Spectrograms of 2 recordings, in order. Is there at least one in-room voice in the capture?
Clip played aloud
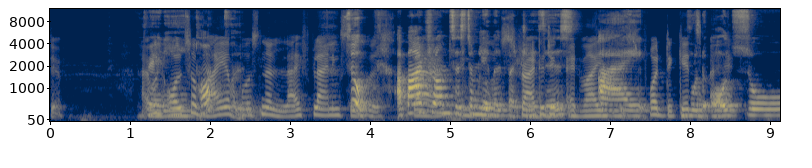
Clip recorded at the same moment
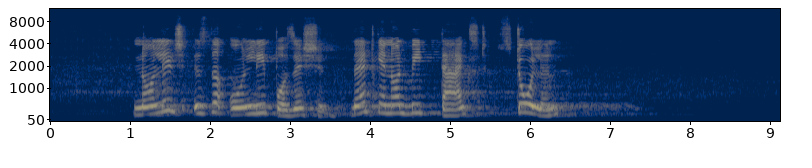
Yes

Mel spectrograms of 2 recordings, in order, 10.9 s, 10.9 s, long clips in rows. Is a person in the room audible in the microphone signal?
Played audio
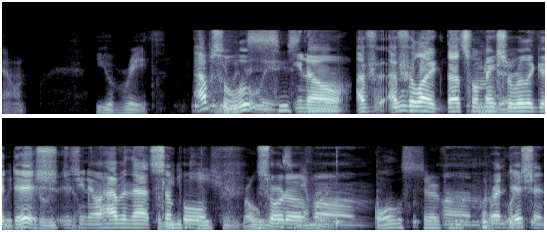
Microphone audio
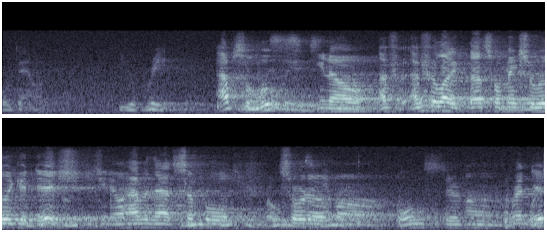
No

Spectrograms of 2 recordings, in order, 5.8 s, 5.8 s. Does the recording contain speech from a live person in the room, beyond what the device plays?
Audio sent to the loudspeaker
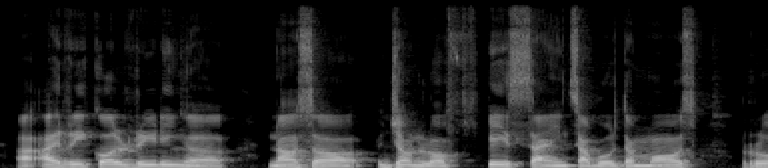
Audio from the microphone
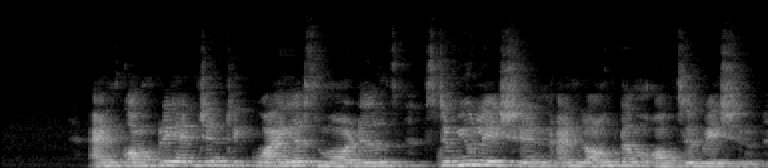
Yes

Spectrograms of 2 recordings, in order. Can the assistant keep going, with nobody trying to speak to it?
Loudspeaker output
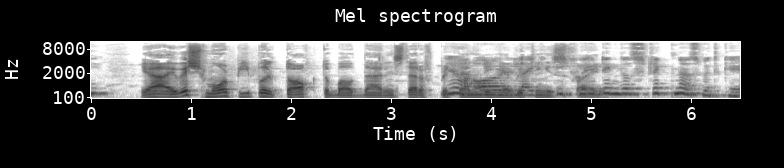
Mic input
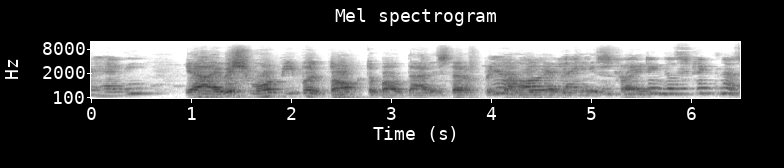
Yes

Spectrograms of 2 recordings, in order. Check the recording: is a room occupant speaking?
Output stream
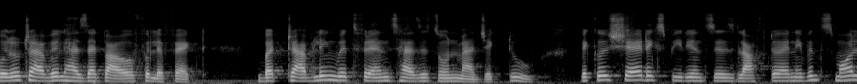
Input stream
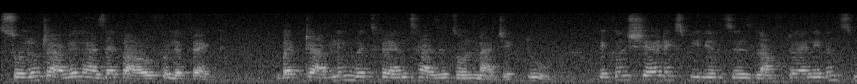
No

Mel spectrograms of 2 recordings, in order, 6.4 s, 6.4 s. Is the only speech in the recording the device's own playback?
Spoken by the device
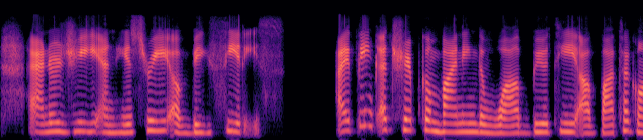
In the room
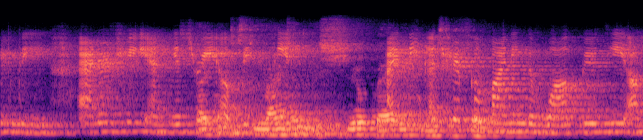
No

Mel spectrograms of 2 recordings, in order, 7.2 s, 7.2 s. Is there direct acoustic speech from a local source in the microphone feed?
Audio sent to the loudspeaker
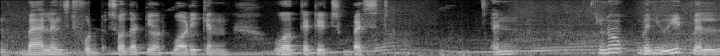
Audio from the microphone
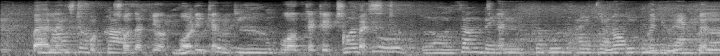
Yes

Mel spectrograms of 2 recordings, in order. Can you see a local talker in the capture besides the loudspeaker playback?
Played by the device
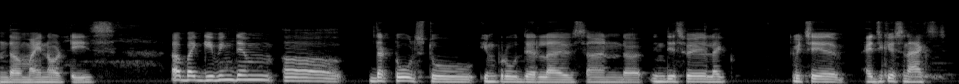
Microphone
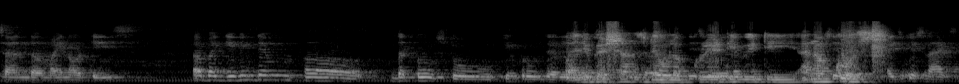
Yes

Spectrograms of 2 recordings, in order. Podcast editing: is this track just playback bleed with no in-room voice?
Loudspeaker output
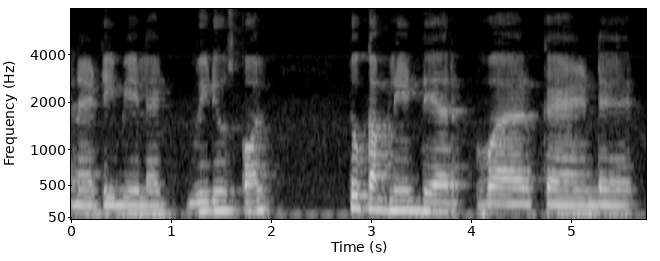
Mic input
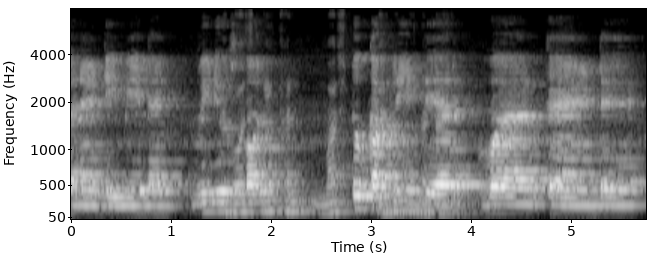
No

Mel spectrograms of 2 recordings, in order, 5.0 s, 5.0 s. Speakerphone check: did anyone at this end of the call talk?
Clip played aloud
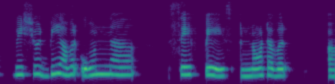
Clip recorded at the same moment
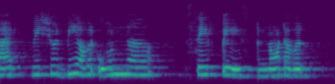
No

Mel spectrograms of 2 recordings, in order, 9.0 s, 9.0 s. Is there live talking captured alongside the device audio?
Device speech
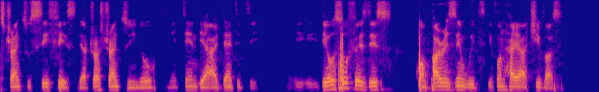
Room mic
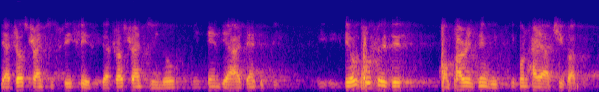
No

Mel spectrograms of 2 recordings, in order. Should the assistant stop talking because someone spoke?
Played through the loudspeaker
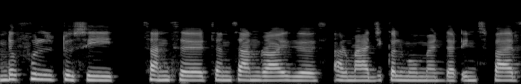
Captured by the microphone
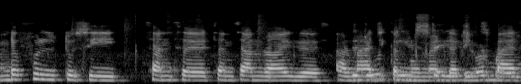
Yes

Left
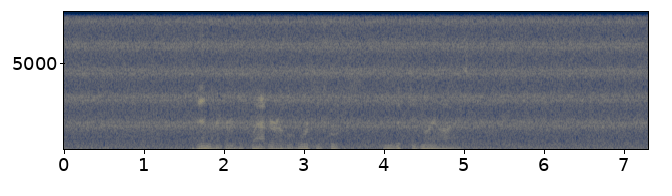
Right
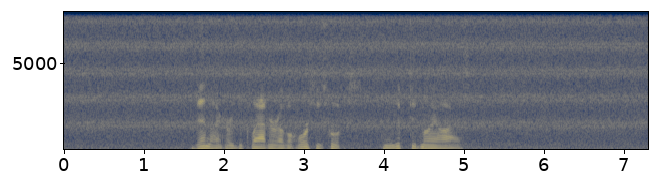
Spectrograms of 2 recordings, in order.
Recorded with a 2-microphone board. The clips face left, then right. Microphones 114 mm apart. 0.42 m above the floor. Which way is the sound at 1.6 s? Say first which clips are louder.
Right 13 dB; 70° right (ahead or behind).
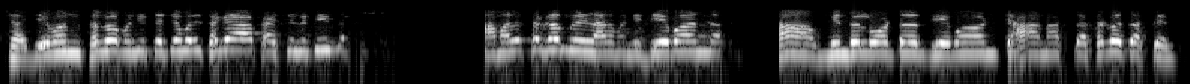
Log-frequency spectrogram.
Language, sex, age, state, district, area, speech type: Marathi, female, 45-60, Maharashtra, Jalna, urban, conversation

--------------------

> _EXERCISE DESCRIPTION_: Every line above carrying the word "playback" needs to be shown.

> _WRITTEN ANSWER_:
Mel spectrograms of 2 recordings, in order, 6.4 s, 6.4 s. Is the only speech in the recording the device's own playback?
Mel spectrograms of 2 recordings, in order. Can you see a local talker in the capture besides the loudspeaker playback?
Spectrograms of 2 recordings, in order. Podcast editing: is this track just playback bleed with no in-room voice?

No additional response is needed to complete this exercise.